#### Task statement:
With pictures excluded, retype exactly every line from the one containing "Can you tell" to the end of the records below.

Dataset extract: Begin

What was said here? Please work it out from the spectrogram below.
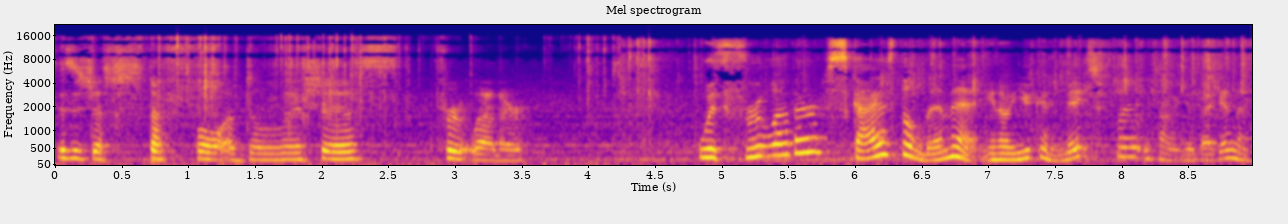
This is just stuffed full of delicious fruit leather with fruit leather, sky's the limit. You know, you can mix fruit. I'm trying to get back in there.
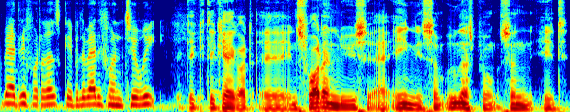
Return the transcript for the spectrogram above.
hvad er det for et redskab, eller hvad er det for en teori? Det, det kan jeg godt. Øh, en SWOT-analyse er egentlig som udgangspunkt sådan et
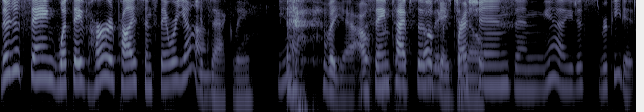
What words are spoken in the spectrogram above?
They're just saying what they've heard probably since they were young. Exactly. Yeah. but yeah, I the same just like, types of okay, Janelle, expressions, and yeah, you just repeat it.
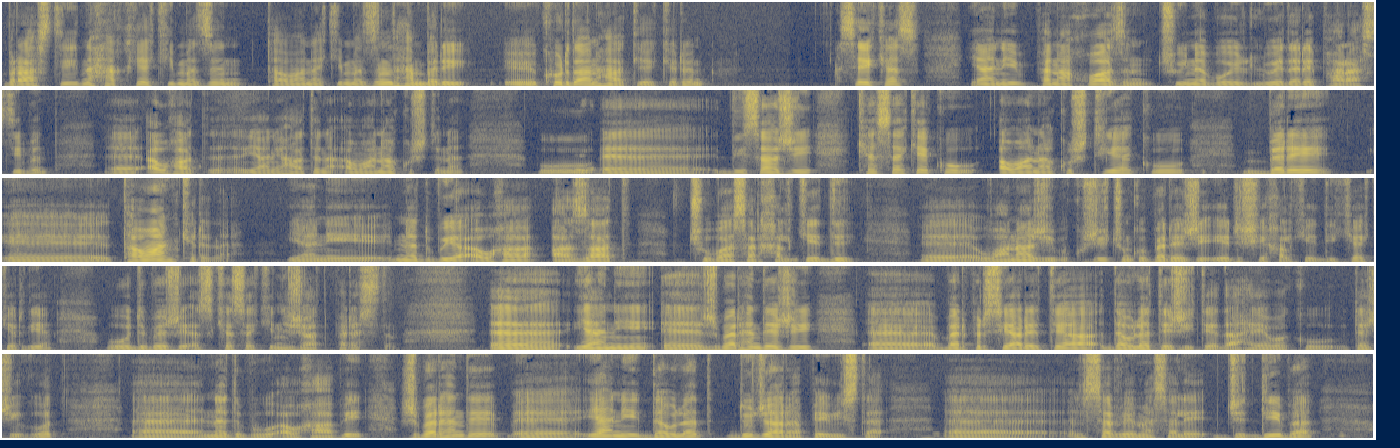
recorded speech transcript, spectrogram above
بڕاستی نەحەقیەکی مەزن تاوانەکی مەزن لە هەمبەری کوردان هاتیەکردن سێ کەس ینی پەناخوازن چوینە بۆی لێ دەرێ پاراستی بن ئەو هات ینی هاتنە ئەوانە کوشتنە و دیساژی کەسێکێک و ئەوانە کوشتیەک و بەرێ تاوان کردە یانی نەت بویە ئەوها ئازاد چوبا سەر خەلکێ دی واناژی بکوژی چونکو بەرێژی ئێریشی خەلکێ دیکە کردیە و دبێژی ئەس کەسێکی نژات پەرستم. ینی ژبەر هەندێژی بەرپرسیارێتە دەولەتێژی تێدا هەیە وەکو دەژی گوت نەدبوو ئەو هابی ژبەر هەندێ ینی دەولەت دوجارە پێویستە سەروێ مەسلێ جددی بە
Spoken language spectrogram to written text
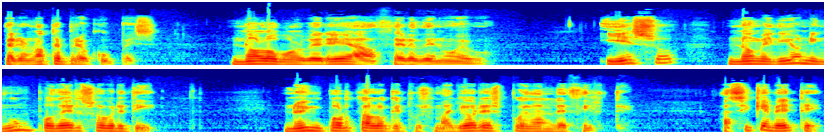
Pero no te preocupes, no lo volveré a hacer de nuevo. Y eso no me dio ningún poder sobre ti. No importa lo que tus mayores puedan decirte. Así que vete,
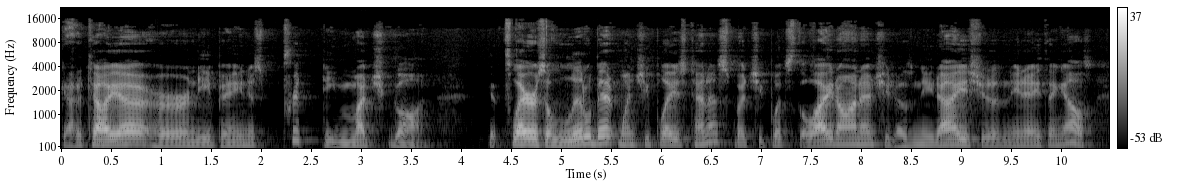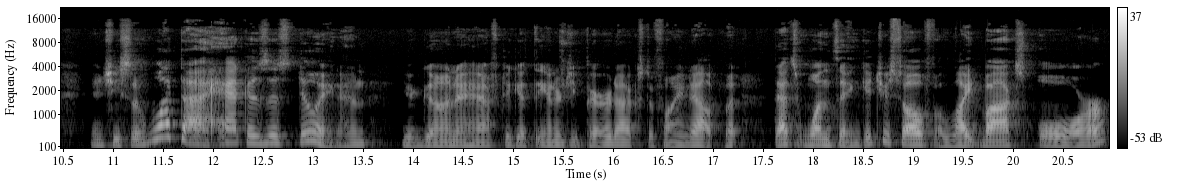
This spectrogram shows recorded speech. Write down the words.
got to tell you, her knee pain is pretty much gone. It flares a little bit when she plays tennis, but she puts the light on it. She doesn't need ice. She doesn't need anything else. And she says, What the heck is this doing? And you're going to have to get the energy paradox to find out. But that's one thing. Get yourself a light box, or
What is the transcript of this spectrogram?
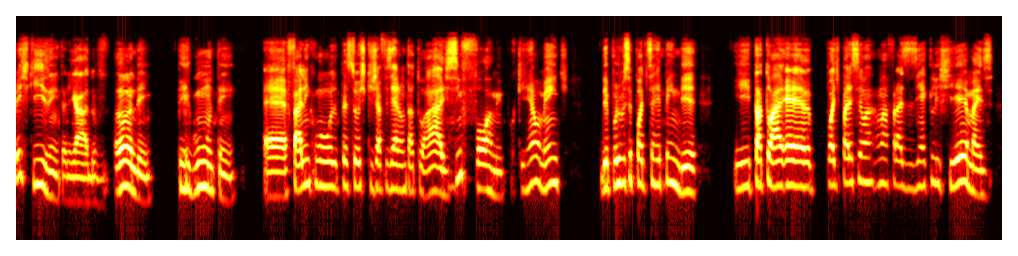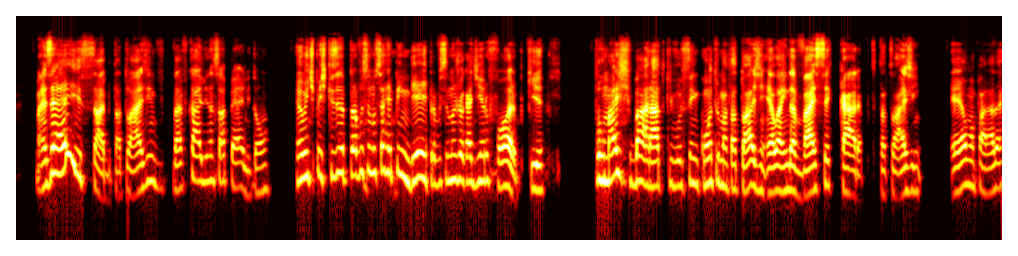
pesquisem, tá ligado? Andem, perguntem, é, falem com pessoas que já fizeram tatuagem, se informem, porque realmente depois você pode se arrepender. E tatuar é, pode parecer uma, uma frasezinha clichê, mas, mas é isso, sabe? Tatuagem vai ficar ali na sua pele. Então, realmente pesquisa para você não se arrepender e para você não jogar dinheiro fora, porque por mais barato que você encontre uma tatuagem, ela ainda vai ser cara. Porque tatuagem é uma parada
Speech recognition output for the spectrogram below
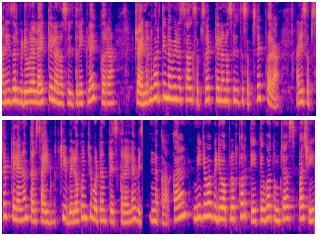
आणि जर व्हिडिओला लाईक केला नसेल तर एक लाईक करा. चॅनलवरती नवीन असाल सबस्क्राईब केलं नसेल तर सबस्क्राईब करा आणि सबस्क्राईब केल्यानंतर साईडची बेलोकनची बटन प्रेस करायला विस नका. कारण मी जेव्हा व्हिडिओ अपलोड करते तेव्हा तुमच्यापाशी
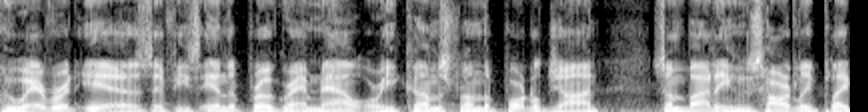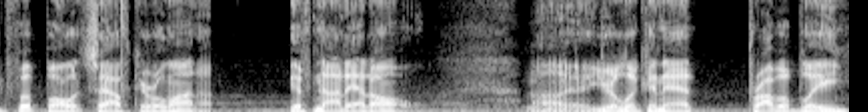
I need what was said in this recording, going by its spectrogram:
whoever it is, if he's in the program now or he comes from the portal, John, somebody who's hardly played football at South Carolina, if not at all. Uh, you're looking at probably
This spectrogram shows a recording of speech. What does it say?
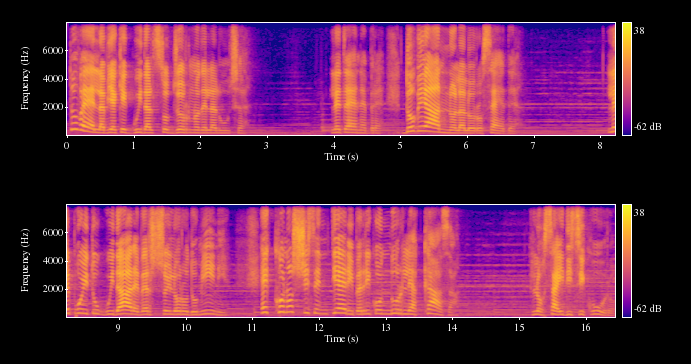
Dov'è la via che guida al soggiorno della luce? Le tenebre, dove hanno la loro sede? Le puoi tu guidare verso i loro domini e conosci sentieri per ricondurle a casa. Lo sai di sicuro,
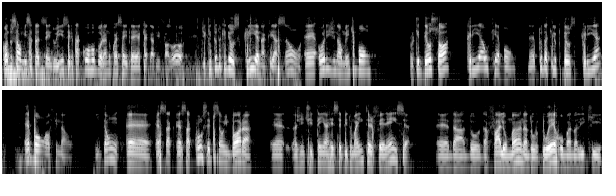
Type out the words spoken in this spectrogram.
Quando o salmista está dizendo isso, ele está corroborando com essa ideia que a Gabi falou, de que tudo que Deus cria na criação é originalmente bom. Porque Deus só cria o que é bom. Né? Tudo aquilo que Deus cria é bom ao final. Então, é, essa, essa concepção, embora é, a gente tenha recebido uma interferência é, da, do, da falha humana, do, do erro humano ali que,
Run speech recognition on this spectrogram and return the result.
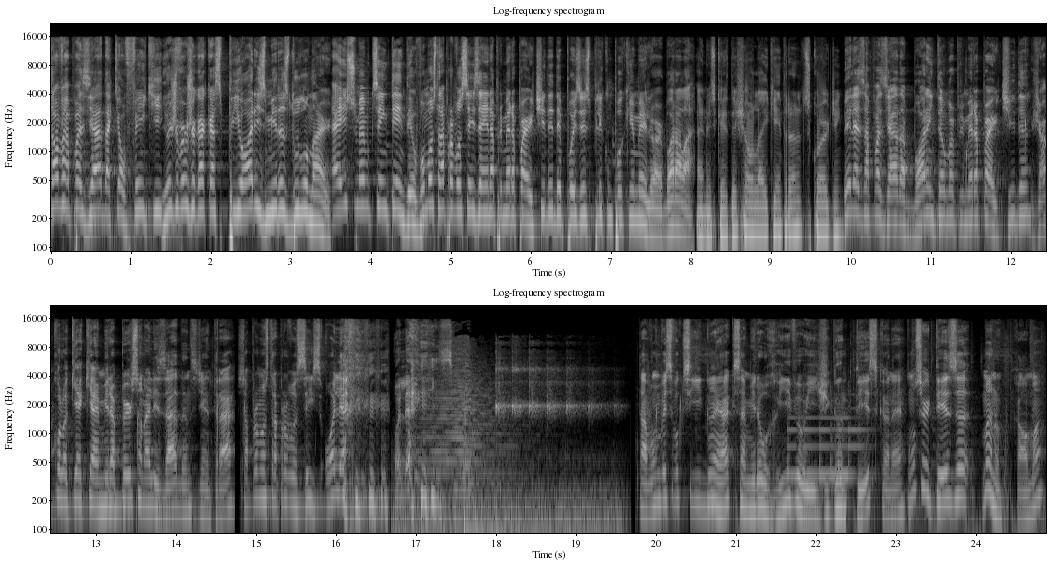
Salve, rapaziada, aqui é o Fake e hoje eu vou jogar com as piores miras do Lunar. É isso mesmo que você entendeu. Vou mostrar pra vocês aí na primeira partida e depois eu explico um pouquinho melhor. Bora lá. Ah, não esquece de deixar o like e entrar no Discord, hein? Beleza, rapaziada, bora então pra primeira partida. Já coloquei aqui a mira personalizada antes de entrar, só pra mostrar pra vocês. Olha, olha isso, velho. Tá, vamos ver se eu vou conseguir ganhar com essa mira horrível e gigantesca, né? Com certeza... Mano, calma.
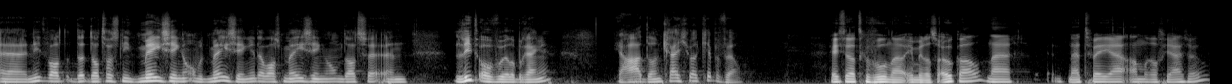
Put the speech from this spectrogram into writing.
Uh, niet wat, dat, dat, was niet meezingen om het meezingen. Dat was meezingen omdat ze een lied over willen brengen. Ja, dan krijg je wel kippenvel. Heeft u dat gevoel nou inmiddels ook al? Na, na twee jaar, anderhalf jaar zo?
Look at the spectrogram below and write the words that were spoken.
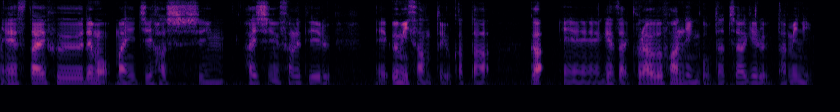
えー、スタイフでも毎日発信配信されている、えー、海さんという方が、えー現在クラウドファンディングを立ち上げるために、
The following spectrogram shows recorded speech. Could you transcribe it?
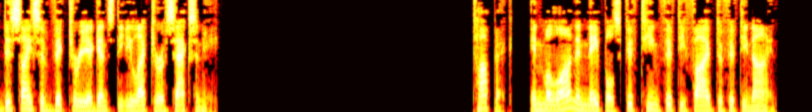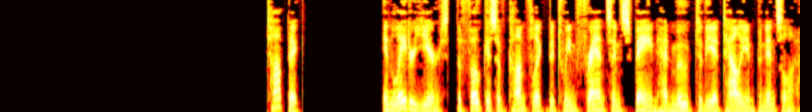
decisive victory against the Elector of Saxony. In Milan and Naples 1555 59. Topic In later years, the focus of conflict between France and Spain had moved to the Italian peninsula.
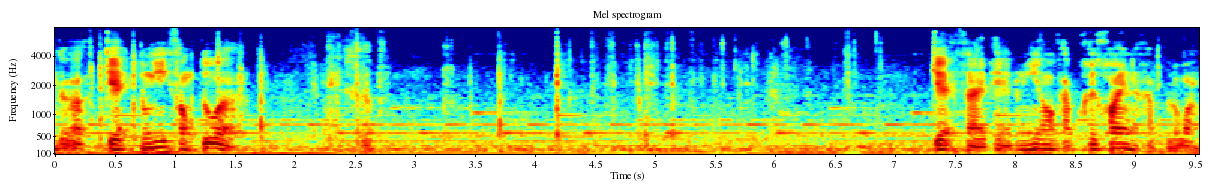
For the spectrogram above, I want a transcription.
แล้วก็แกะตรงนี้สองตัวครับ แกะสายแพรตรงนี้ออกครับ ค่อย ๆนะครับ ระวัง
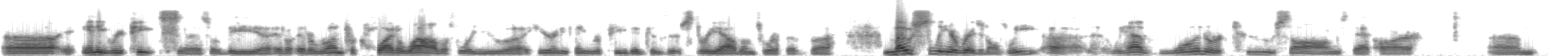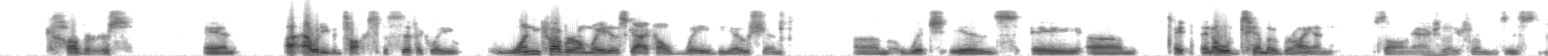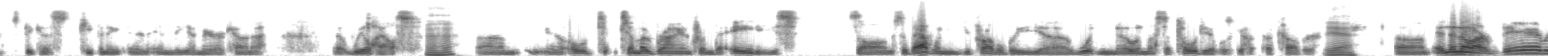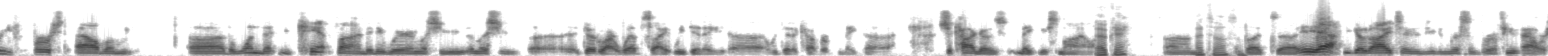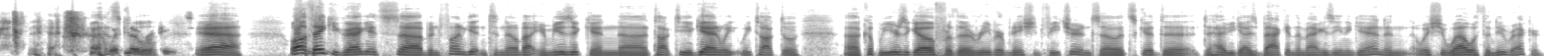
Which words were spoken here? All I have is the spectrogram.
uh, any repeats. Uh, so be uh, it'll it'll run for quite a while before you uh, hear anything repeated because there's three albums worth of uh, mostly originals. We uh, we have one or two songs that are um, covers, and I, I, would even talk specifically one cover on Way to the Sky called "Wave the Ocean," um, which is a, um, a, an old Tim O'Brien song mm-hmm. actually mm-hmm. from just speaking of keeping it in, in the Americana uh, wheelhouse. Uh-huh. Um, you know, old T- Tim O'Brien from the '80s song. So that one you probably uh, wouldn't know unless I told you it was a cover. Yeah. Um, and then on our very first album, uh, the one that you can't find anywhere unless you unless you uh, go to our website, we did a uh, we did a cover make uh, Chicago's "Make Me Smile." Okay. Um, That's awesome. But uh, yeah, you go to iTunes, you can listen for a few hours yeah, with cool. no repeats. Yeah. Well, thank you, Greg. It's uh, been fun getting to know about your music and uh, talk to you again. We we talked uh, a couple years ago for the Reverb Nation feature, and so it's good to to have you guys back in the magazine again. And I wish you well with the new record.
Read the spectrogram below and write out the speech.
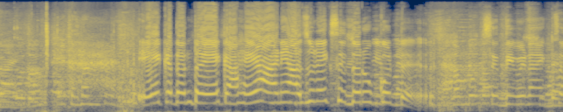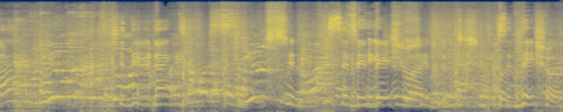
नाही. एकदंत एक आहे आणि अजून एक सिद्ध रूप कोणतं सिद्धिविनायकचा? सिद्धिविनायकचा सिद्धेश्वर. सिद्धेश्वर.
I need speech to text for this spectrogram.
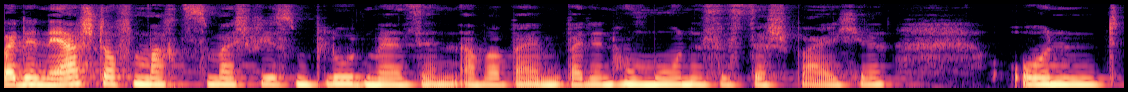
bei den Nährstoffen macht es zum Beispiel ein Blut mehr Sinn, aber beim, bei den Hormonen ist es der Speichel. Und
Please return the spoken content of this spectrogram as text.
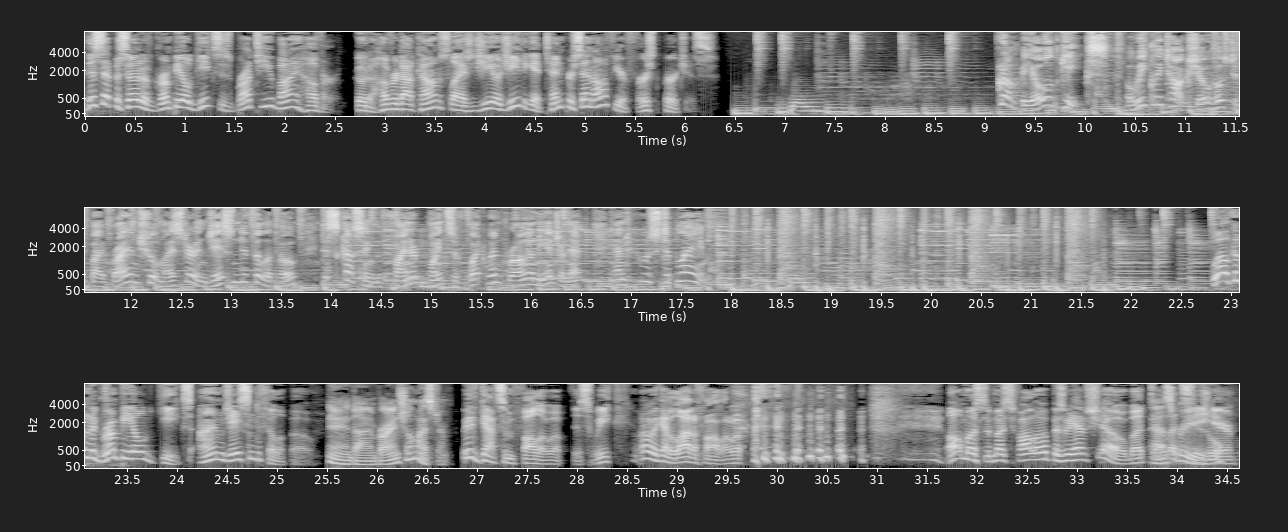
This episode of Grumpy Old Geeks is brought to you by Hover. Go to hover.com slash GOG to get 10% off your first purchase. Grumpy Old Geeks, a weekly talk show hosted by Brian Schulmeister and Jason DeFilippo, discussing the finer points of what went wrong on the internet and who's to blame. Welcome to Grumpy Old Geeks. I'm Jason DeFilippo. And I'm Brian Schulmeister. We've got some follow up this week. Well, we got a lot of follow up. Almost as much follow up as we have show, but uh, let's see usual. here.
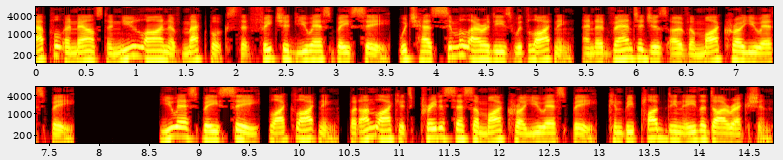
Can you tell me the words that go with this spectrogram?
Apple announced a new line of MacBooks that featured USB C, which has similarities with Lightning, and advantages over micro USB. USB C, like Lightning, but unlike its predecessor micro USB, can be plugged in either direction.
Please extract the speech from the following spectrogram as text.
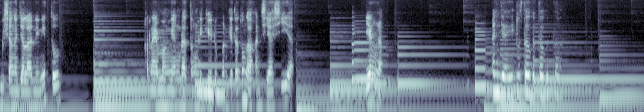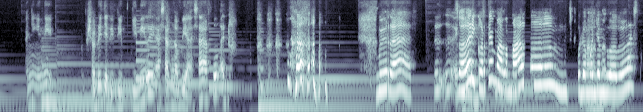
bisa ngejalanin itu. Karena emang yang datang di kehidupan kita tuh nggak akan sia-sia. Iya nggak? Anjay betul betul betul anjing ini episode jadi deep gini weh asal nggak biasa aku aduh. Berat. Eh, soalnya recordnya malam-malam udah mau jam Malam-malam. 12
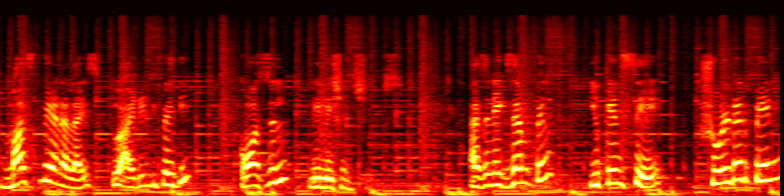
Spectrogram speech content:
must be analyzed to identify the causal relationships. As an example, you can say shoulder pain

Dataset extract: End

#### Answer box:
Can you tell me the words that go with this spectrogram?
Apple announced a new line of MacBooks that featured USB C, which has similarities with Lightning, and advantages over micro USB. USB C, like Lightning, but unlike its predecessor micro USB, can be plugged in either direction.
Please extract the speech from the following spectrogram as text.
bisa ngejalanin itu. Karena emang yang datang di kehidupan kita tuh nggak akan sia-sia. Iya nggak? Anjay betul betul betul anjing ini episode jadi deep gini weh asal nggak biasa aku aduh. Berat. Eh, soalnya recordnya malam-malam udah mau jam Malam-malam. 12
Spectrogram speech content:
must be analyzed to identify the causal relationships. As an example, you can say shoulder pain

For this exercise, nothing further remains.